■ YOUR OBJECTIVE
Your task is to retype, exactly and without pictures, the line holding "There's speech in" and each line that follows it to the end of the entries.

■ Extracted records
===

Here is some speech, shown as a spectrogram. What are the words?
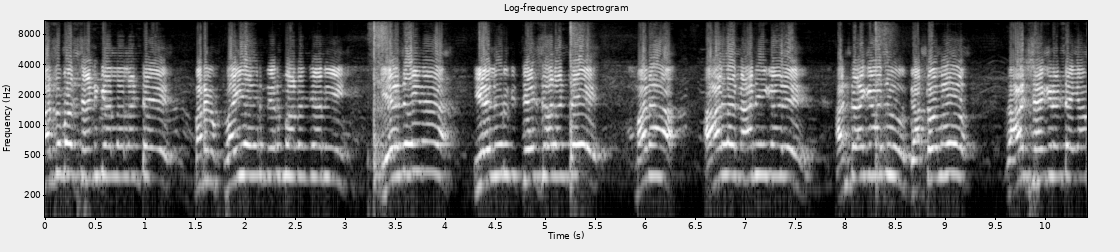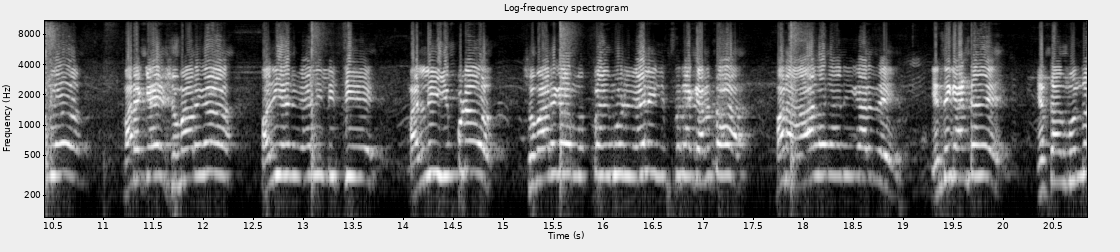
ఆటోబస్ స్టాండ్కి వెళ్ళాలంటే మనకు ఫ్లైఓవర్ నిర్మాణం కానీ ఏదైనా ఏలూరుకి చేశారంటే మన ఆళ్ళ నాని గారి. అంతేకాదు గతంలో రాజశేఖర రెడ్డి హయాంలో మనకి సుమారుగా పదిహేను వేలు ఇల్లు ఇచ్చి మళ్ళీ ఇప్పుడు సుమారుగా ముప్పై మూడు వేలు ఇస్తున్న ఘనత మన ఆళ్ళ గారిది. ఎందుకంటే ఇంతకు ముందు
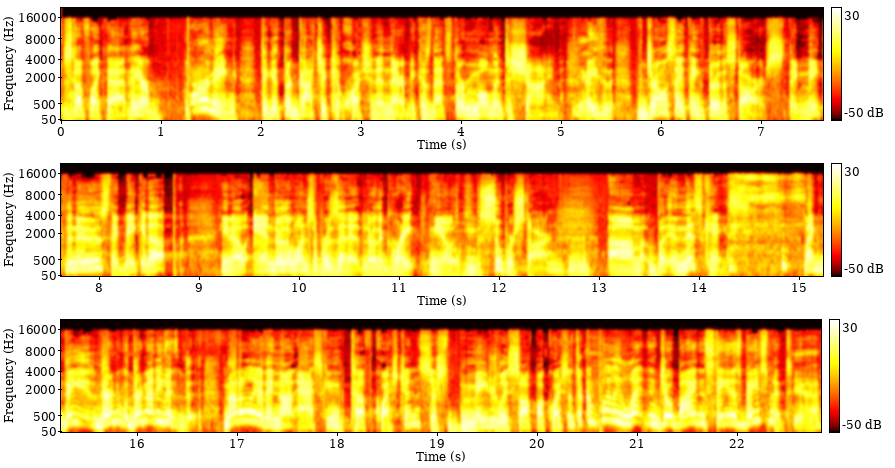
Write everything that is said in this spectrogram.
stuff like that. They are burning to get their gotcha question in there because that's their moment to shine. Yeah. Basically, the journalists they think they're the stars. They make the news, they make it up, you know, and they're the ones to present it, and they're the great, you know, superstar. Um, but in this case, like they they're they're not even. Not only are they not asking tough questions, they're majorly softball questions. They're completely letting Joe Biden stay in his basement. Yeah.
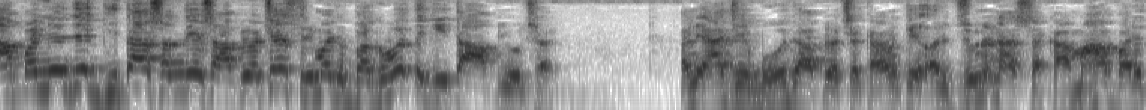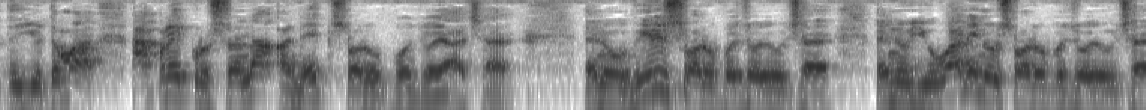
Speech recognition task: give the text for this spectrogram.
આપણને જે ગીતા સંદેશ આપ્યો છે, શ્રીમદ ભગવત ગીતા આપ્યું છે. અને આ જે બોધ આપ્યો છે, કારણ કે અર્જુનના સખા મહાભારત યુદ્ધમાં આપણે કૃષ્ણના અનેક સ્વરૂપો જોયા છે. એનું વીર સ્વરૂપ જોયું છે, એનું યુવાનીનું સ્વરૂપ જોયું છે,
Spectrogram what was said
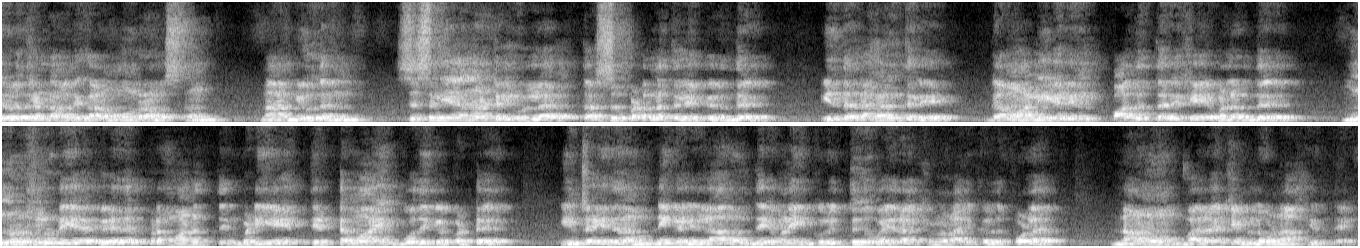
இருபத்தி ரெண்டாம் அதிகாரம் மூன்றாம் வசனம் நான் யூதன் சிசிலியா நாட்டில் உள்ள தர்சு பட்டணத்திலே பிறந்து இந்த நகரத்திலே கமாலியலின் பாதத்தருகே வளர்ந்து முன்னோர்களுடைய வேத பிரமாணத்தின்படியே திட்டமாய் போதிக்கப்பட்டு இன்றைய தினம் நீங்கள் எல்லாரும் தேவனை குறித்து வைராக்கியமுள்ளவராக இருக்கிறது போல நானும் வைராக்கியம் உள்ளவனாக இருந்தேன்.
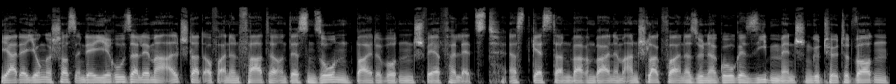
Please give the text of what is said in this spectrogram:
Ja, der Junge schoss in der Jerusalemer Altstadt auf einen Vater und dessen Sohn. Beide wurden schwer verletzt. Erst gestern waren bei einem Anschlag vor einer Synagoge sieben Menschen getötet worden.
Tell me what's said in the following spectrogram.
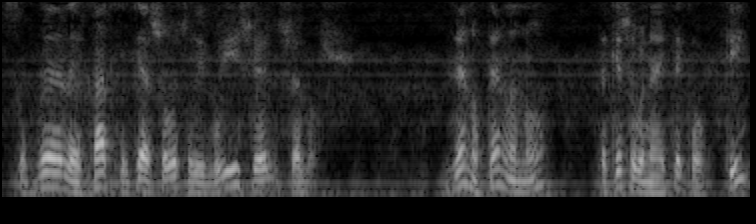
שווה ל-1 חלקי השורש הריבועי של 3. זה נותן לנו את הקשר בין העתק האופקי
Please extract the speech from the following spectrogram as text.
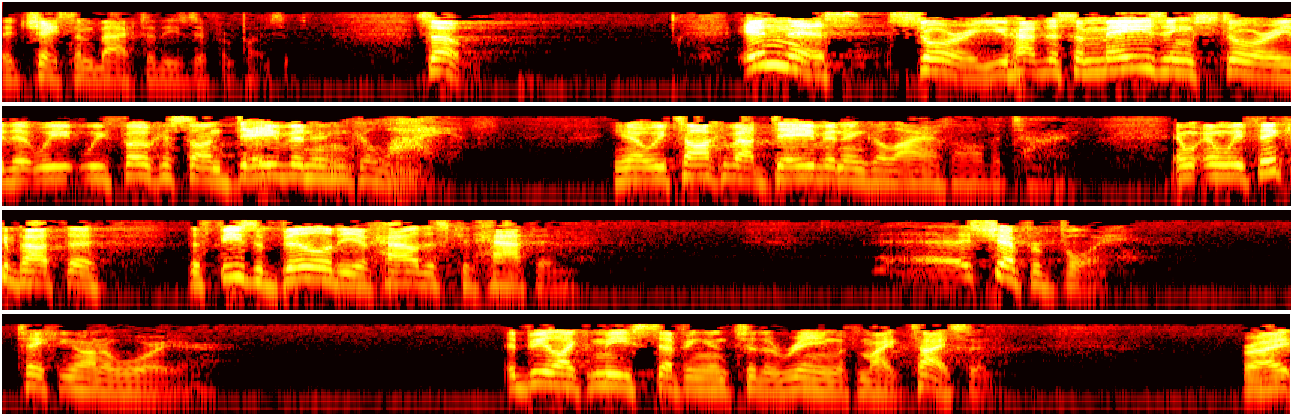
They chase them back to these different places. So, in this story, you have this amazing story that we, we focus on David and Goliath. You know, we talk about David and Goliath all the time. And, and we think about the, the feasibility of how this could happen. A shepherd boy taking on a warrior. It'd be like me stepping into the ring with Mike Tyson, right?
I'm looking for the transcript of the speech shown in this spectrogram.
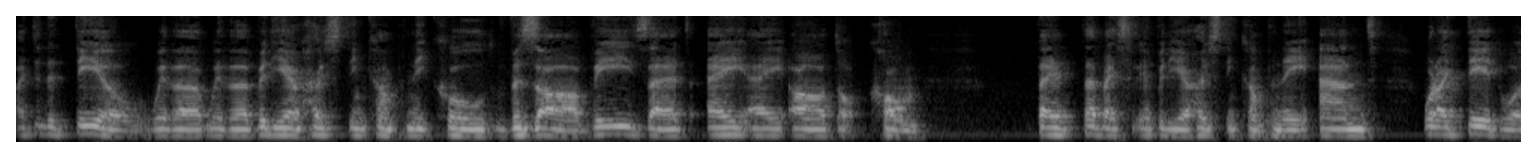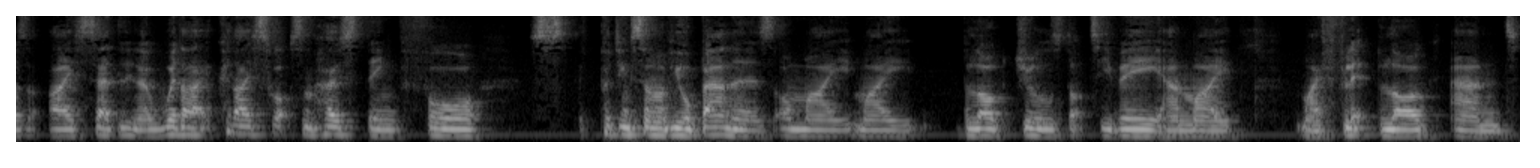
I did a deal with a with a video hosting company called Vzaar, V Z A A R dot com. They they're basically a video hosting company, and what I did was I said, you know, would I could I swap some hosting for putting some of your banners on my my blog jules.tv and my my flip blog and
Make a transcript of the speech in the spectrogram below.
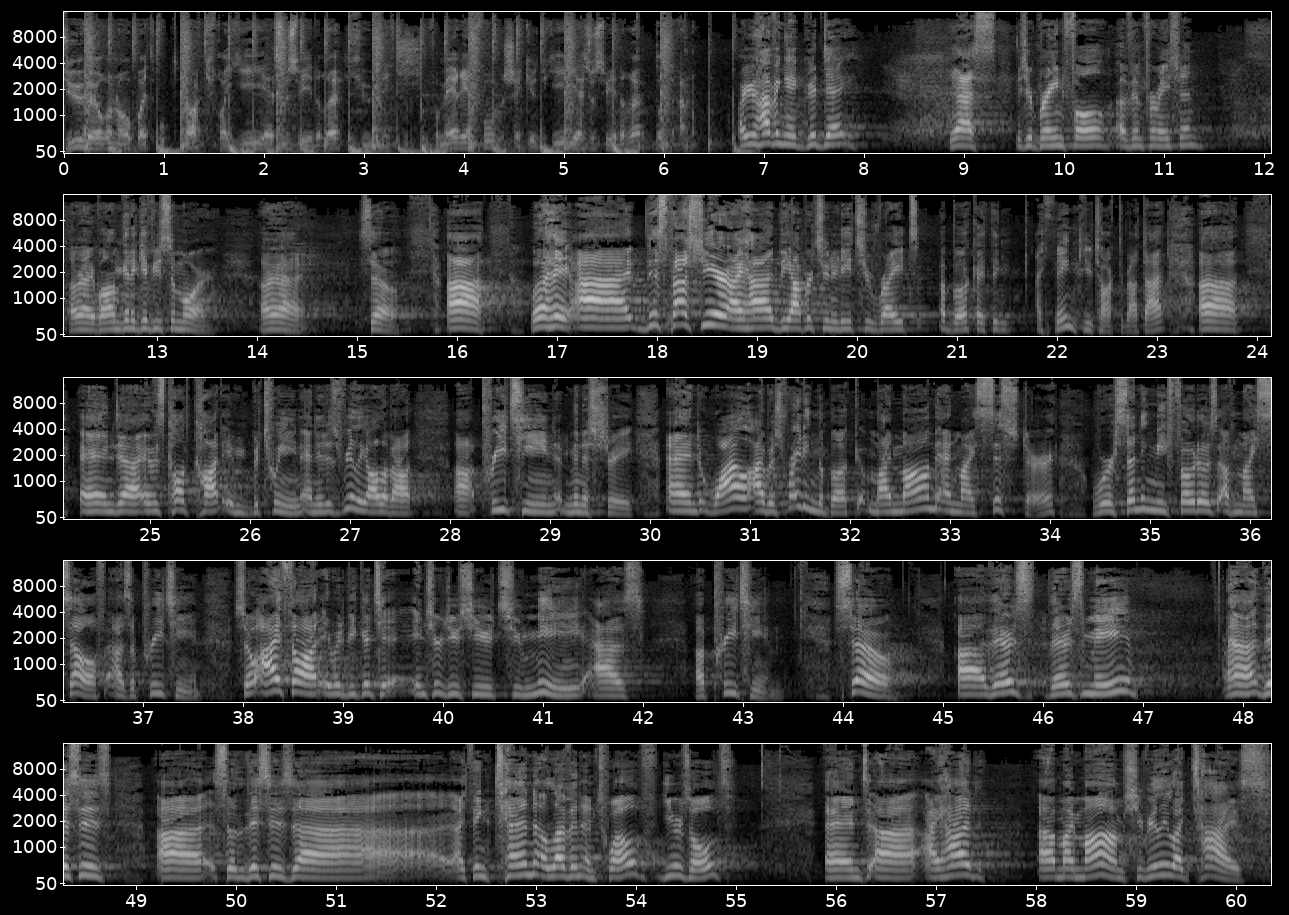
Du hører nå på et opptak fra Gi Jesus videre 2019. For mer info, sjekk ut gijesusvidere.no. Are you having a good day? Yes. Is your brain full of information? All right. Well, I'm going to give you some more. All right. So, uh, well, hey, uh, this past year I had the opportunity to write a book. I think I think you talked about that, uh, and uh, it was called "Caught in Between," and it is really all about uh, preteen ministry. And while I was writing the book, my mom and my sister were sending me photos of myself as a preteen. So I thought it would be good to introduce you to me as a preteen. So uh, there's there's me. Uh, this is uh, so this is uh, I think 10, 11, and 12 years old, and uh, I had uh, my mom. She really liked ties.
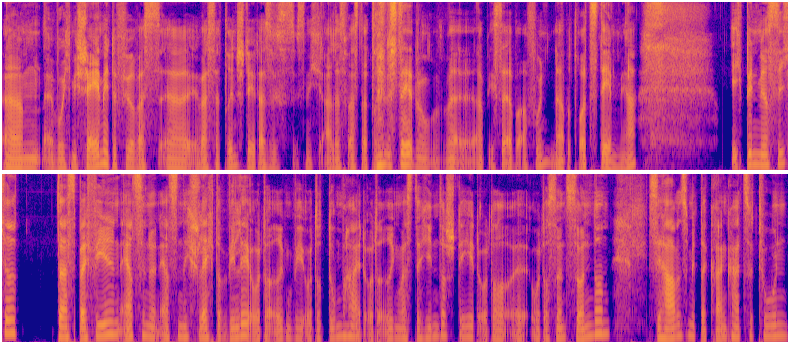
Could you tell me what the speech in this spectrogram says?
Ähm, wo ich mich schäme dafür, was, äh, was da drin steht. Also es ist nicht alles, was da drin steht, habe ich selber erfunden, aber trotzdem, ja. Ich bin mir sicher, dass bei vielen Ärztinnen und Ärzten nicht schlechter Wille oder irgendwie oder Dummheit oder irgendwas dahinter steht oder, äh, oder sonst, sondern sie haben es mit der Krankheit zu tun,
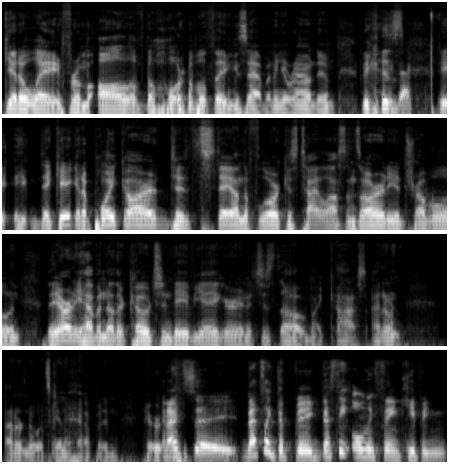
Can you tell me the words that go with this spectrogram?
get away from all of the horrible things happening around him because Exactly. he, he, they can't get a point guard to stay on the floor because Ty Lawson's already in trouble and they already have another coach in Dave Joerger and it's just oh my gosh I don't I don't know what's gonna happen And I'd say that's like the big. That's the only thing keeping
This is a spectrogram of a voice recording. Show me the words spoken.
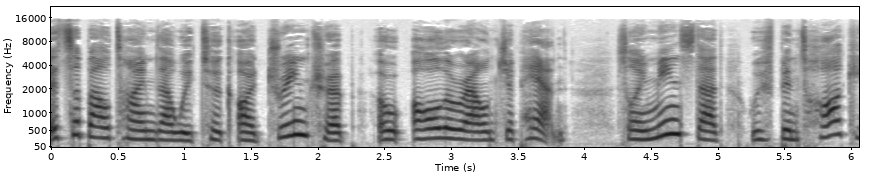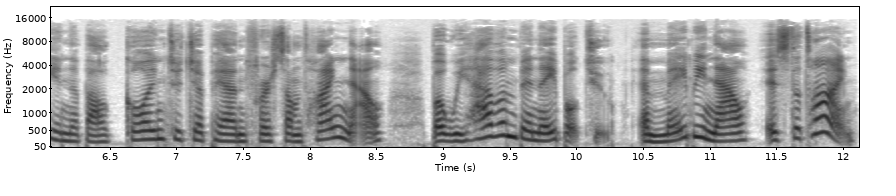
It's about time that we took our dream trip all around Japan. So it means that we've been talking about going to Japan for some time now, but we haven't been able to. And maybe now is the time.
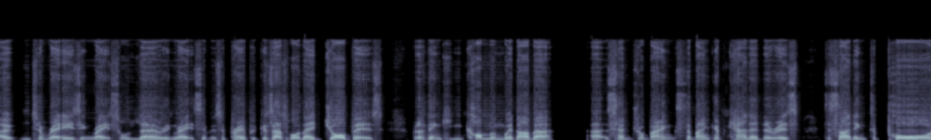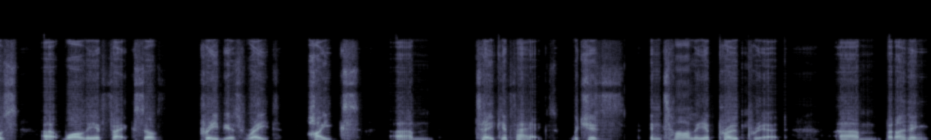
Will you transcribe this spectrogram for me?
open to raising rates or lowering rates if it's appropriate because that's what their job is. But I think in common with other uh, central banks, the Bank of Canada is deciding to pause uh, while the effects of previous rate hikes um, take effect, which is entirely appropriate. Um, but I think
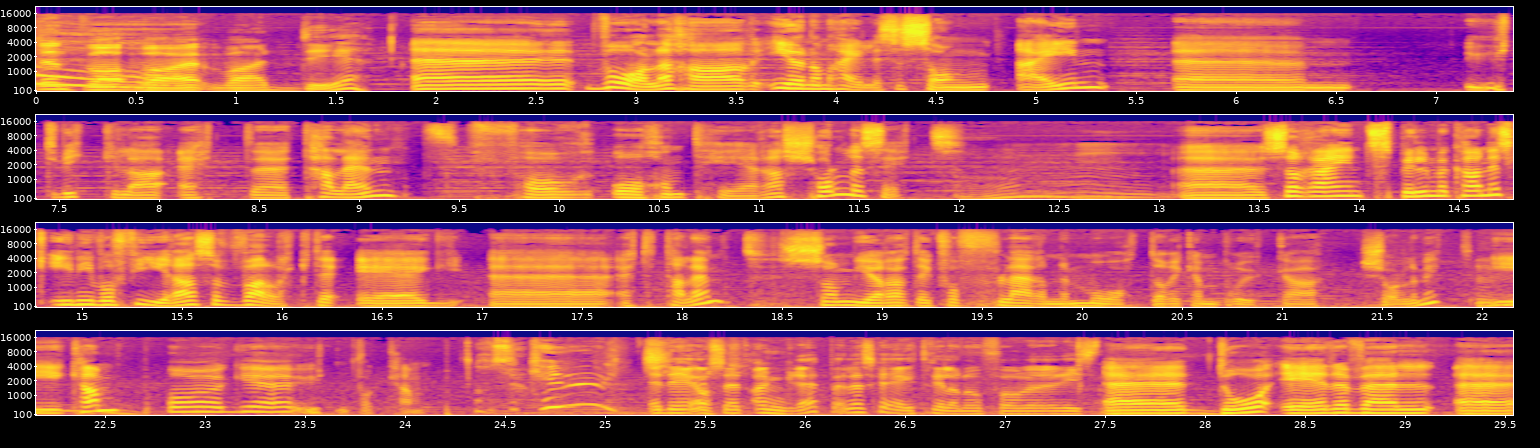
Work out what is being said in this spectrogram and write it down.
Vent, hva, hva, hva er det? Eh, Våle har gjennom hele sesong én eh, utvikla et eh, talent for å håndtere skjoldet sitt. Eh, så rent spillmekanisk, i nivå fire, så valgte jeg eh, et talent som gjør at jeg får flere måter jeg kan bruke skjoldet mitt i kamp og eh, utenfor kamp. Å, så kult! Er det også et angrep, eller skal jeg trille noe for risen? Eh, da er det vel eh,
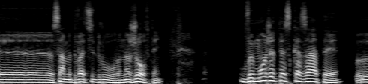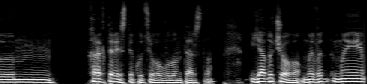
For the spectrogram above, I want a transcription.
е, саме 22-го, на жовтень. Ви можете сказати ем, характеристику цього волонтерства? Я до чого? Ми, ми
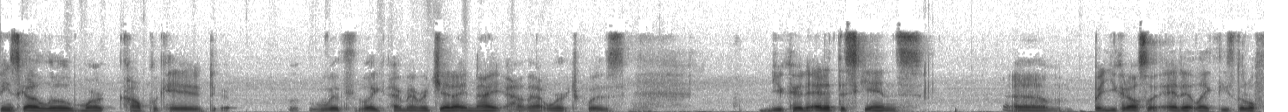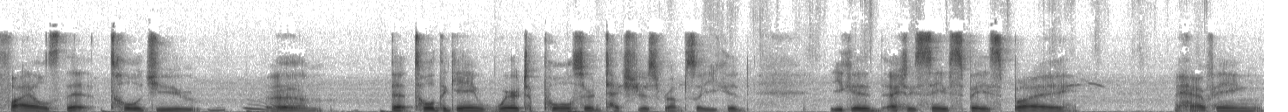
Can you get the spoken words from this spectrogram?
things got a little more complicated with like i remember jedi knight how that worked was you could edit the skins um, but you could also edit like these little files that told you um, that told the game where to pull certain textures from. So you could you could actually save space by having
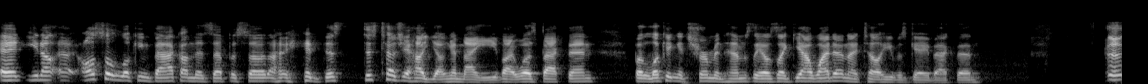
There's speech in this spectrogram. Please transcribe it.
And you know, uh, also looking back on this episode, I mean, this this tells you how young and naive I was back then. But looking at Sherman Hemsley, I was like, yeah, why didn't I tell he was gay back then? Uh,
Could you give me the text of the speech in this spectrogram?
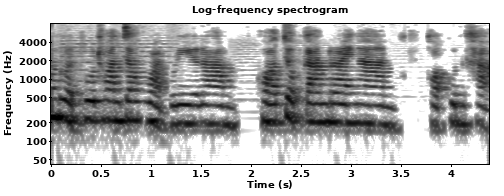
ำรวจภูธรจังหวัดบุรีรัมย์ขอจบการรายงาน ขอบคุณค่ะ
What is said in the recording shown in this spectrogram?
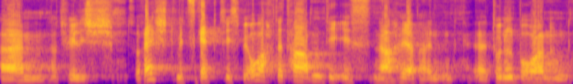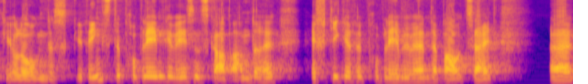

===

■ RESPONSE TO THE TASK
There's speech in this spectrogram. Please transcribe it.
And you know, uh, also looking back on this episode, I mean, this this tells you how young and naive I was back then. But looking at Sherman Hemsley, I was like, yeah, why didn't I tell he was gay back then? Uh,
Could you give me the text of the speech in this spectrogram?
ำรวจภูธรจังหวัดบุรีรัมย์ขอจบการรายงาน ขอบคุณค่ะ
What is said in the recording shown in this spectrogram?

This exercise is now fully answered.